Beginning with the line that includes "Result: u, a, ɲ, a, d, n, n, ʃ, k, p" and ending with the last line, print the records exactly, leaving every picture out.

── INPUT RECORDS ──

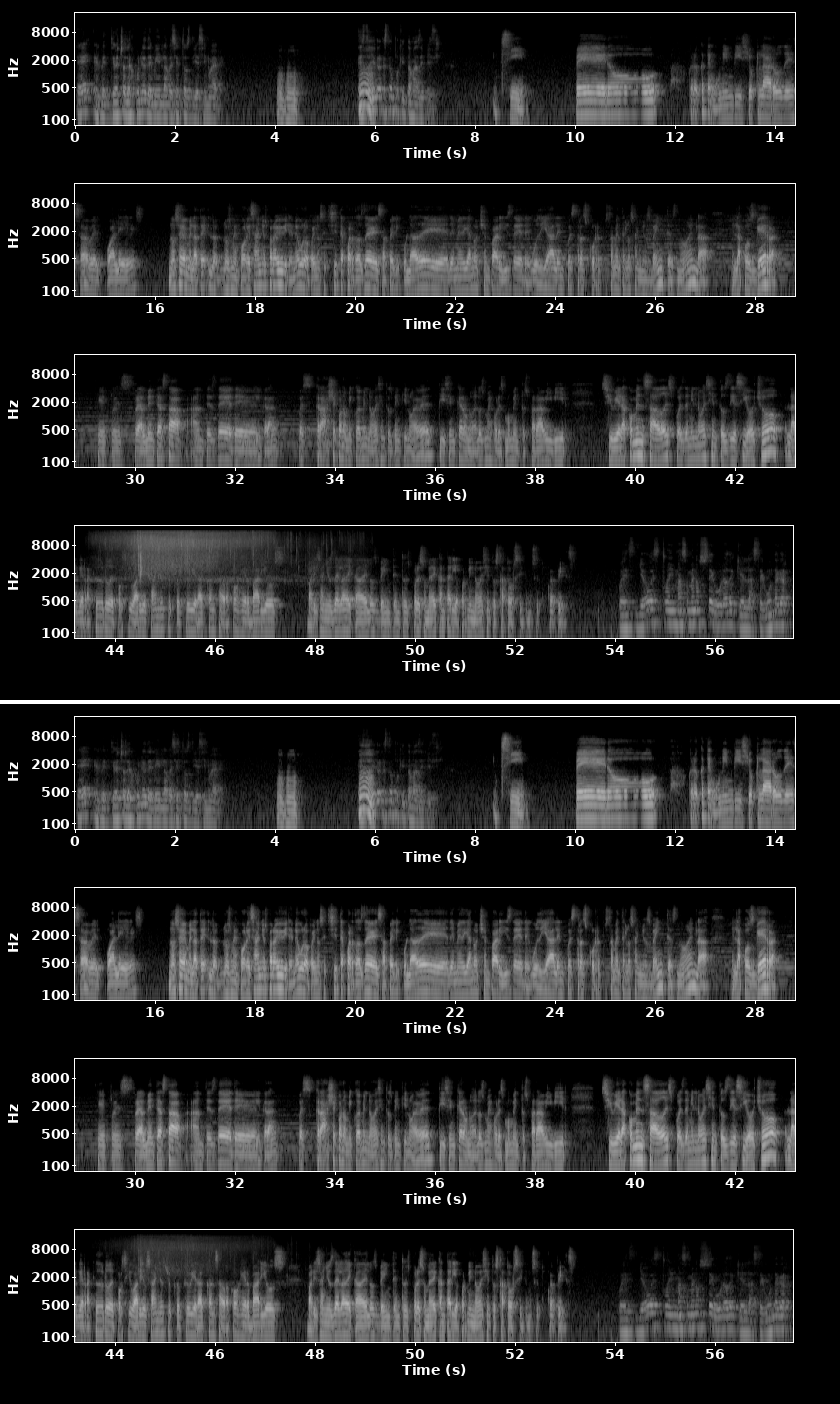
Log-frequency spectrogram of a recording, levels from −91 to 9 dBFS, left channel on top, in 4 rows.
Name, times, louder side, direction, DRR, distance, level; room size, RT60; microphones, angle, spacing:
voice 1, 0.0-2.9 5.6-7.3 54.1-57.4, left 1 dB, 25° left, 3 dB, 4.1 m, -46 dB
voice 2, 4.0-4.4 5.7-6.0 8.4-9.0 10.0-11.6 11.9-15.7 16.3-27.1 27.5-28.4 29.2-32.9 33.3-39.0 39.3-47.4 47.8-53.2, right 4 dB, 40° right, 16 dB, 0.6 m, -35 dB
sound 1, 17.5-34.7, equal, ahead, 1.7 m, -59 dB
sound 2, 43.4-49.0, left 14 dB, 50° left, 0.7 m, -45 dB
22.0 x 7.6 x 4.9 m, 0.42 s
head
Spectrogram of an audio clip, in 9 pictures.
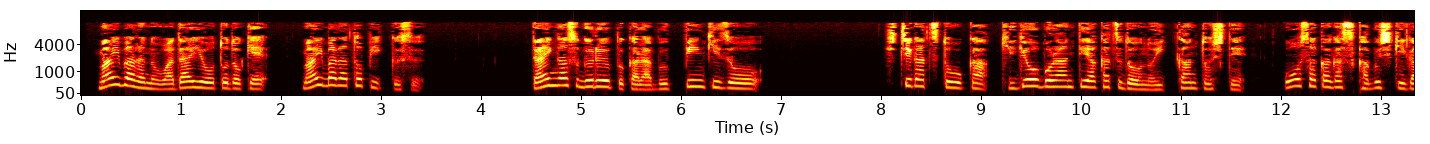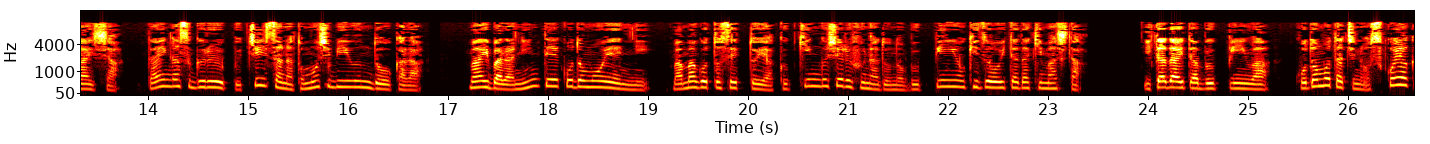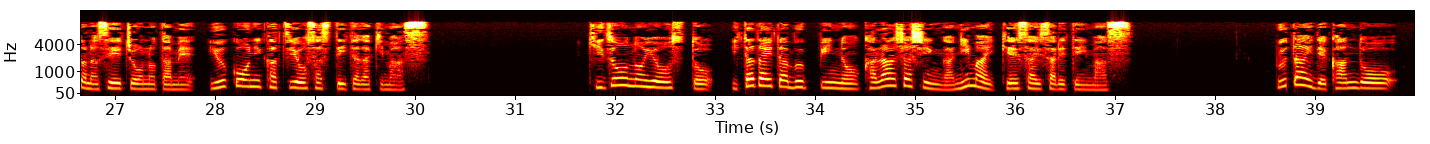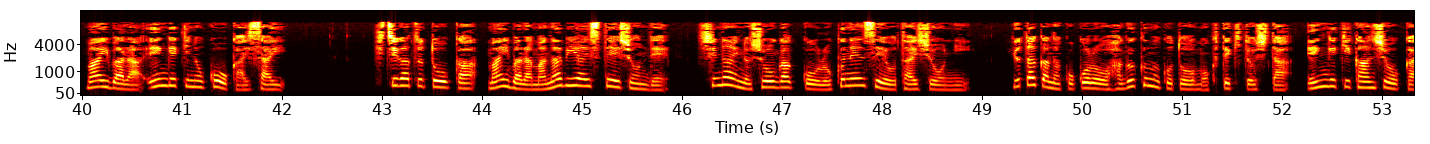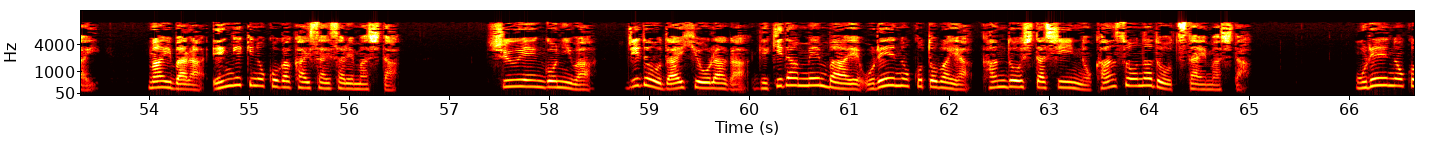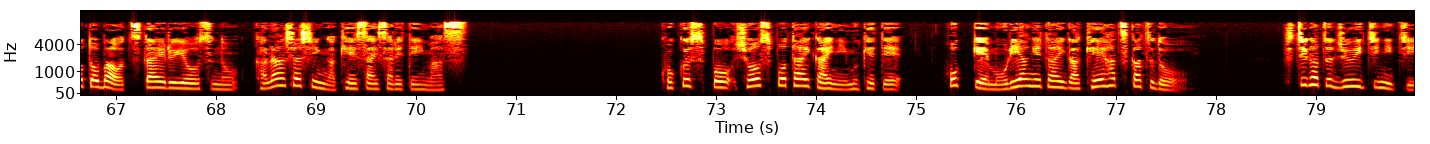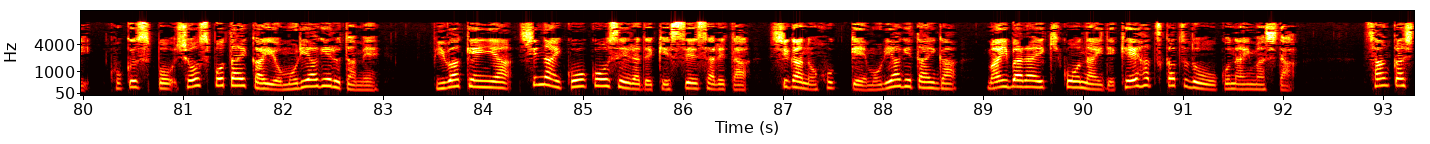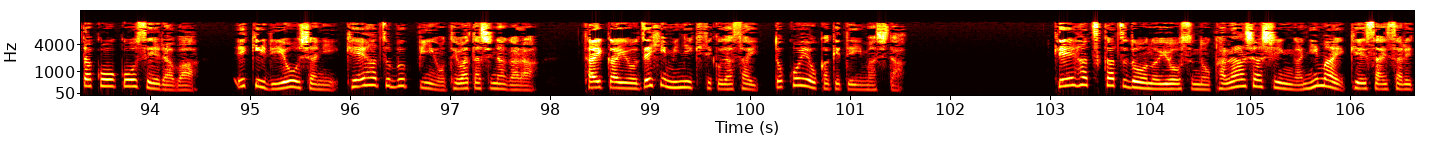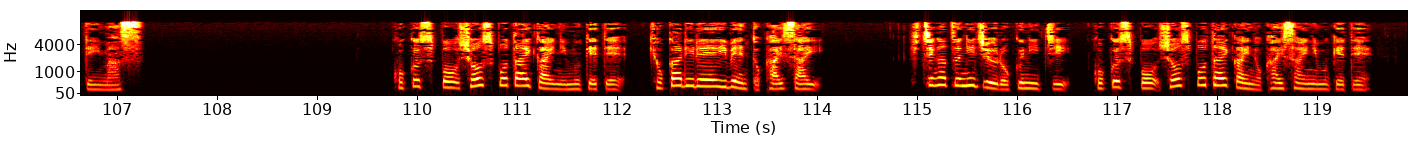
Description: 障がい者用に広報まいばらを音訳した音声データを掲載しています。
音声データは音訳グループのみなさんにご協力いただき作成しています。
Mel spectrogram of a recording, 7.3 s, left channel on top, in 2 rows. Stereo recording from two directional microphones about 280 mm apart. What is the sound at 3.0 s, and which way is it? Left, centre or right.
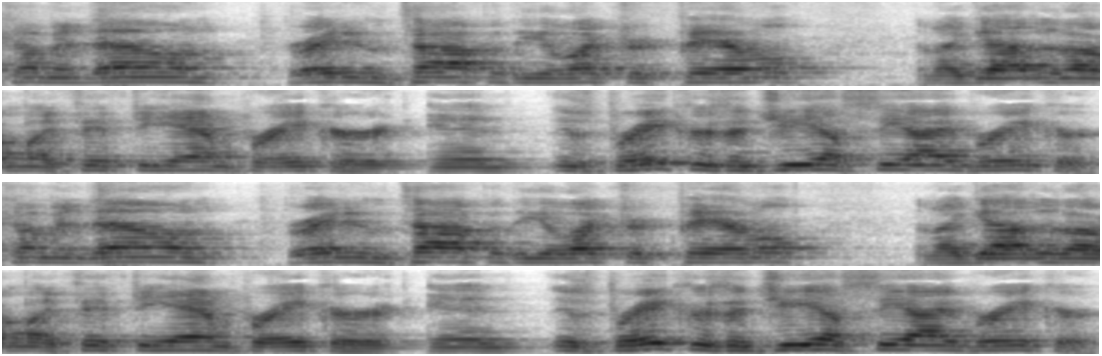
Speech, centre.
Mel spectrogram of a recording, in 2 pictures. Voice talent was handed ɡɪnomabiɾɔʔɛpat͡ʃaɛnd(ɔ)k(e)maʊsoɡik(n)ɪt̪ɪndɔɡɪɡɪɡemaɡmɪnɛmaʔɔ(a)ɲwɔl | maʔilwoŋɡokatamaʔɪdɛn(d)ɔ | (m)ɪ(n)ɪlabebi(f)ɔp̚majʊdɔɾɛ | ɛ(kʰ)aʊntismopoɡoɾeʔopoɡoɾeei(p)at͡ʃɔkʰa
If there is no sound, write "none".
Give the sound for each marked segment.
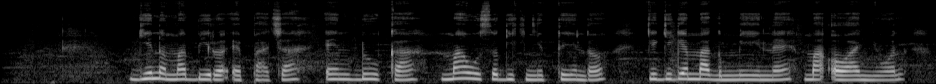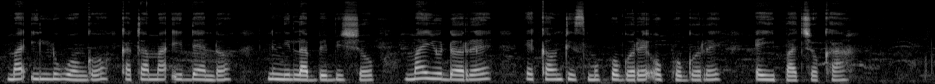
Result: u, a, ɲ, a, d, n, n, ʃ, k, p

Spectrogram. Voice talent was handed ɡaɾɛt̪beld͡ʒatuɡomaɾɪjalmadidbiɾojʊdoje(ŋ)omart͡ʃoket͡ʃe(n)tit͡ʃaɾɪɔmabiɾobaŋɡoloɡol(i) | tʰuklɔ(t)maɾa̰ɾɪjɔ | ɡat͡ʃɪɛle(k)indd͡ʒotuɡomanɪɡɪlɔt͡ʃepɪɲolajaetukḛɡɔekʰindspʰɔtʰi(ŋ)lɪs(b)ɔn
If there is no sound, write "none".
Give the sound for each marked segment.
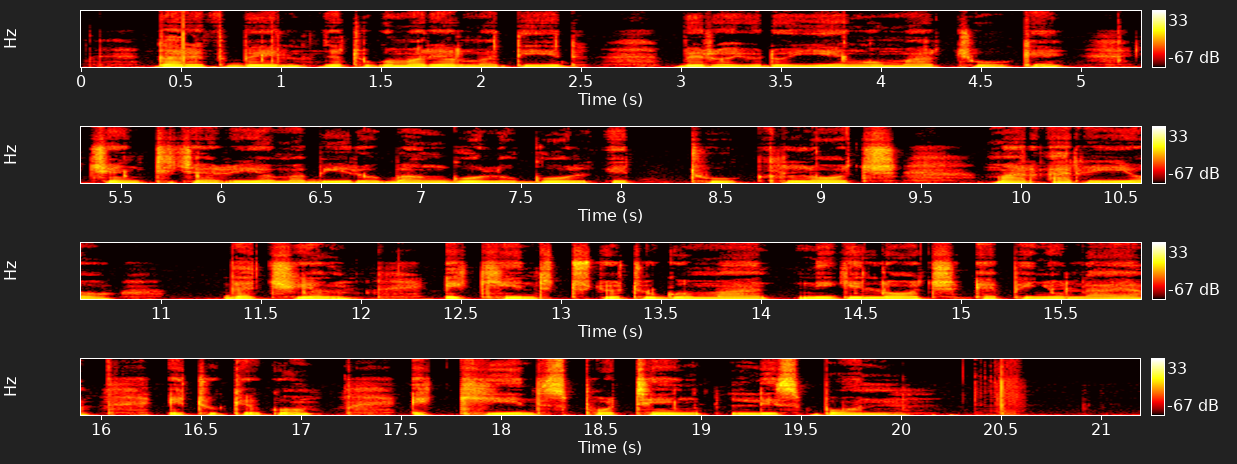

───

**TASK ANSWER:**
Result: u, a, ɲ, a, d, n, n, ʃ, k, p

Spectrogram. Voice talent was handed ɡaɾɛt̪beld͡ʒatuɡomaɾɪjalmadidbiɾojʊdoje(ŋ)omart͡ʃoket͡ʃe(n)tit͡ʃaɾɪɔmabiɾobaŋɡoloɡol(i) | tʰuklɔ(t)maɾa̰ɾɪjɔ | ɡat͡ʃɪɛle(k)indd͡ʒotuɡomanɪɡɪlɔt͡ʃepɪɲolajaetukḛɡɔekʰindspʰɔtʰi(ŋ)lɪs(b)ɔn
If there is no sound, write "none".
Give the sound for each marked segment.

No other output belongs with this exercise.